While the liability side garners most of the attention due to the State guarantees that have been given to certain banking liabilities, the source of banking crisis has been the asset side of the bank’s balance sheet. In this piece we will briefly consider the assets of the six covered banks. Here are total assets which show little change.
The book value of the Irish assets of the six covered banks have fallen from €665 billion in mid-2009 to €621 billion now. This €621 billion is currently broken down as follows:
- 47.5% in loans to Irish residents,
- 20.5% in loans to non-Irish residents,
- 18.5% is accounted for by the promissory notes, NAMA bonds, government bonds and bonds in the covered banks themselves,
- 8.5% in debt securities issued by non-residents,
- 5.0% in other assets including central bank balances.
Although the change in the total assets has not been substantial there has been significant changes in the breakdown by category. However, looking at the three main categories of loans, bonds and other assets does not show this immediately.
Although there has been some decline in loans and an increase in debt securities held in recent months most of the action has occurred within these groups. Here are the loans by residency of borrower in the domestic banks.
Again it suggests little movement, though we can see that loans to Irish residents make up the bulk of this asset. Although it appears relatively flat, loans to Irish residents on the covered bank’s balance sheets have declined from €364 billion in June 2009 to €327 billion in January 2011. We can breakdown this category further.
Finally we see some movement. There is a very noticeable decline in loans to the private sector from the six covered banks, which have fallen from €244 billion in June 2009 to €186 billion now. This is not to say that we have paid off this amount of debt. Instead, the National Asset Management Agency (NAMA) has bought some €68 billion of loans off the covered banks. This money has been replaced on the banks balance sheets in two ways
- To buy the loans NAMA has exchanged bonds with the banks of about 50% of the value of the loans.
- To make good some of the losses on the NAMA transfers and other losses the state has recapitalised the banks with €46 billion so far.

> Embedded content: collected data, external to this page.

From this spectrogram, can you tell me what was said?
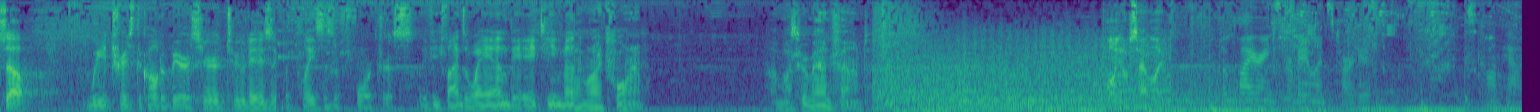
So, we traced the call to Bears here two days ago. The place is a fortress. If he finds a way in, the 18 men. Going right for him. And what's her man found? Pulling up satellite. Acquiring surveillance targets. This compound.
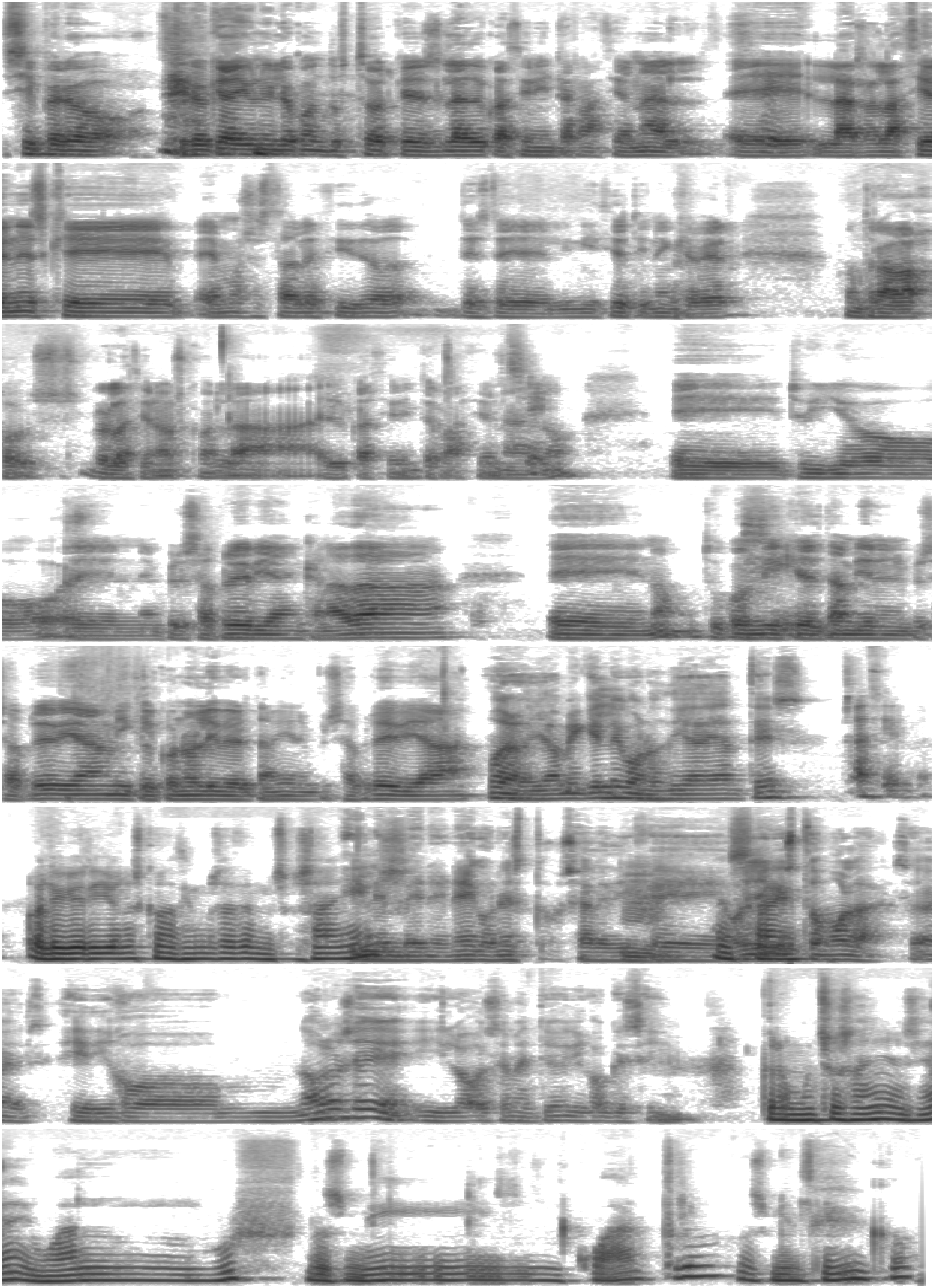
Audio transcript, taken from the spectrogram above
Sí, pero creo que hay un hilo conductor que es la educación internacional. Eh, las relaciones que hemos establecido desde el inicio tienen que ver con trabajos relacionados con la educación internacional. Sí. ¿no? Eh, tú y yo en empresa previa en Canadá, eh, ¿no? tú con Sí. Miquel también en empresa previa, Miquel con Oliver también en empresa previa. Bueno, yo a Miquel le conocía de antes Acierto. Oliver y yo nos conocimos hace muchos y le años. envenené con esto. O sea, le dije, Mm. oye, que esto mola, ¿sabes? Y dijo, no lo sé. Y luego se metió y dijo que sí. Pero muchos años ya, igual, uff, 2004, 2005.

It is because of the combination of these two transfers that the amount of assets held by the banks has remained largely unchanged. In the previous graph above we can see the impact of item 2 above.
Loans to Irish residents from the covered banks under the heading ‘General Government’ increased from essentially nothing in February 2010 to €31 billion in January 2011. This represents the Promissory Notes used to pump money into the banks (mainly Anglo). Like a loan, these promissory notes are a promise from the State to (re)pay money to the banks. Instead of developers having this promise, the taxpayer has. These promissory notes now account for about 10% of the loans issued by the covered banks to Irish residents.
Next we turn to the debt securities held by the covered banks. Like loans we saw from the second graph above that the total shows little movement but the breakdown of the category does as seen here.
The covered banks are holding more and more debt securities issued by Irish residents. These have increased from €11 billion in January 2008 to €84 billion in January 2011. There has been an offsetting decline in the holding of other Eurozone and Rest of the World bonds. So what type of Irish bonds are the covered banks holding?
Everything is going up. The increase in “private sector” bonds here are mainly those issued by NAMA in return for the transfer of developer loans from the banks. Bonds by “monetary financial institutions” are bonds issued by the covered banks themselves. The almost vertical rise seen in January 2011 is because the banks issued €17 billion of bonds to themselves to use as collateral with the ECB. As we saw previously, the remainder of this category is €15 billion of bonds the covered banks hold in each other. Burning these bondholders will just mean more promissory notes will have to be issued.
I cannot really explain the rise in the holdings of “general government” bonds by the covered banks. It seems unusual that at a time when the State was pumping billion to prop up the banks, these very same banks were using €11 billion to buy bonds issued by the State. It appears they now hold about one-eighth of Irish government bonds in issue. Guess who will be hit if there is a sovereign default??
For completeness here is the breakdown of Other Assets since January 2009 which make up about 5% of total assets.
It is important to remember that these are the assets held in Ireland of the covered banks and so not necessarily represent the actual balance sheet position of the banks. For example, the €17 billion of self-held bonds actually have a net balance sheet position of zero as there is a matching liability of €17 billion on the other side of the balance sheet. The effect of the activities of the bank offshore activities is also excluded. Again it could be that the assets are those of foreign-based subsidiaries of the banks which will be matched by liabilities elsewhere.
In an interesting development the Central Bank have also begun to publish a “consolidated” aggregate balance sheet of the covered six banks. Although the details of the consolidation are unclear it is to account for issues like the two mentioned above. This gives a more accurate representation of the third-party assets held by the covered banks. Unfortunately, the Central Bank do not use the same headings and definitions as they do for the aggregate balance sheet data we used above. The Consolidated Balance Sheet of the covered six can be seen here.Tweet